There was a woman in our Group who claimed to always be a “ten” on the happiness spectrum. I wondered what it would be like to float so high that you could be your happiest while sitting in a circle of people whose hold on things was tenuous at best. There was a guy who we thought was tough because he came in all cut up, with two black eyes. It turned out he had tried to hang himself in the garage and hit his head on the lawnmower when his wife cut him down. There was the twenty-year-old who had already been a hooker, and the fifty-year-old who had been a madam. Perhaps they worked something out.

There is always a tension between the demands of Group and a person’s private demons. The exhortations of the demons are countered by handouts and videos and order, order, order. You earn your ticket to The Bin through a varied menu of options: biology, divorce, disaster, bankruptcy, estrangement, mourning, eviction, addiction, abuse, bad luck, or repeated run-ins with the bureaucracy. You could probably do everything right for your entire life and still end up in The Bin, because the list is open-ended and subject to interpretation, but I think the primary route is all of the “stressors” dropping down and accumulating in one’s head, coupled with some essential bad decisions. This gives the demons a voice.  Group in turn replies to the wildness with a plodding insistence worthy of a certain kind of TV detective.  Group is predictable, dense and safe.

The Bin gets a lot of repeat traffic, which is both good and bad. It is good because it means there are always some people around to give you advice on filling out your menu order or giving you an extra carton of orange juice or a container of pudding if you are in the mood. It’s bad because when you leave, you always wonder if you will return.

I kept in touch with a few of the people I became close to during that week. We always brought up the death in the Quiet Room.

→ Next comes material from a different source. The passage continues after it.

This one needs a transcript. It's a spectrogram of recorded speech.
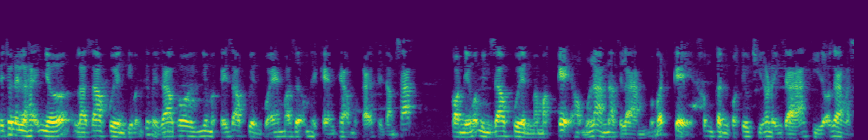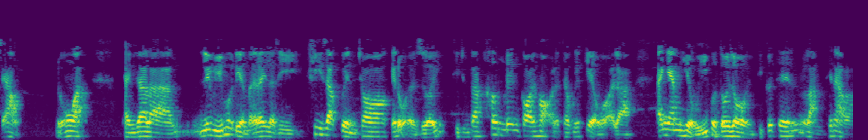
Thế cho nên là hãy nhớ là giao quyền thì vẫn cứ phải giao thôi nhưng mà cái giao quyền của em bao giờ cũng phải kèm theo một cái phải giám sát còn nếu mà mình giao quyền mà mặc kệ họ muốn làm nào thì làm và bất kể không cần có tiêu chí nào đánh giá thì rõ ràng là sẽ hỏng đúng không ạ? Thành ra là lưu ý một điểm ở đây là gì? Khi giao quyền cho cái đội ở dưới thì chúng ta không nên coi họ là theo cái kiểu gọi là anh em hiểu ý của tôi rồi thì cứ thế làm thế nào là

We shared a week and a sense of going off the rails together. After a while you stop wanting to talk about meds and diagnoses, about the way bad things can happen. But when you are in there, these are your people. You share DSM identifications and the various side effects of those drugs with names in cipher: Lexapro, Lithium, Geodon, Seroquel, Abilify, Prozac. It is a litany heavy on Xs and the rhythm of soothing vowels. Mantras.

The Group dissolves over time. You almost cannot help but lose touch with people when your link is forged in such a way. They go back and you don’t. You go back and they don’t. The gap widens unless you keep going back, and you do not want to go back just for the sake of continuity.

I liked the staff in The Bin. There were no Nurse Ratcheds; rather, they were kind and reassuring. I had my prescriptions and I had been becalmed. I had a breakdown but was not broken, and as I waited for my discharge papers, sitting in the same chair as when the notebook called to me, the people I had come to know passed by.  I was sitting just around the bend from the Quiet Room. My favorite nurse came to me.  He had known the woman who died.  I remembered his sadness the day after the death.  I wondered how many times she had sat in this chair awaiting discharge and how many times she had returned.

We hugged goodbye.

“I hope I never see you again,” he said.



About Deirdre Day

Deirdre Day recently escaped from New Jersey and settled in Rosendale, New York. In her new life she is working on her illustrated memoir “The Book of Martyrs,” and indulging her passion for houses with a new endeavor as a real estate agent. She spends her time monitoring her bird feeders and making bread pudding. In the past she has done things like write Fritos commercials, teach college, edit cartoons for a women’s magazine, and distribute phone books in Pawtucket.
This entry was posted in Memoir, Uncategorized and tagged , , , , , , , . Bookmark the permalink.

Leave a Reply

Your email address will not be published. Required fields are marked *